By Wayne Horne | 6/25/2020, 4:29 p.m.
Joliet’ Finance Committee last week received an update on funding the city’s Alternative Water Source Program, specifically the funding mechanisms ...

The Fourth of July is the celebration of the signing of the Declaration of Independence. The day celebrated as Independence Day is fixed on the Fourth of July, but like many historical events it’s an arbitrary date chosen to accommodate the celebration of our independence from Great Britain. John Adams, the second U.S. president, refused to acknowledge the Fourth of July as Independence Day. He recognized July 2, as the date of the official birthday of the new nation. He did, however, host the first Fourth of July party held at the White House in 1801. Perhaps he’s the original “flip-flopper.”
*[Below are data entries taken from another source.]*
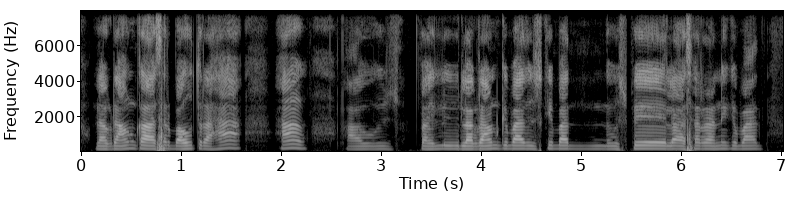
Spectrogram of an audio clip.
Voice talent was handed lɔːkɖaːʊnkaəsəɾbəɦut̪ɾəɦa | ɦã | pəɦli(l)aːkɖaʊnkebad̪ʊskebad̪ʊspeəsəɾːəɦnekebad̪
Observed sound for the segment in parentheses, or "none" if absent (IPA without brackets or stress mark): l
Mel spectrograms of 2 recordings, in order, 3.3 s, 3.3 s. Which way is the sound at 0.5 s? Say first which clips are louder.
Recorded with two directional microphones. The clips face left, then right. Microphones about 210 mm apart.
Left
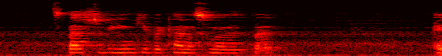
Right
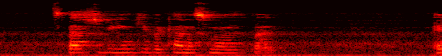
Left 1 dB; 20° left (ahead or behind).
One of five signers of the Declaration that were captured by the British during the Revolutionary War was tortured until he recanted his signature and declared loyalty to the king. When Richard Stockton of New Jersey was released later he reaffirmed his dedication to the cause and denounced the use of torture that forced him to lie to save his life. Much of the document was written by Thomas Jefferson who originally included a rebuke of the slave trade as part of the text, even though he was a slave owner. The language was removed before the states of South Carolina and Georgia would accept the manuscript. During the Civil War both sides celebrated the Fourth of July as their own holiday. History always seems to be a great reminder of how far we have come…or not.

Stay tuned…

Contact Wayne at wayneswords@thetimesweekly.com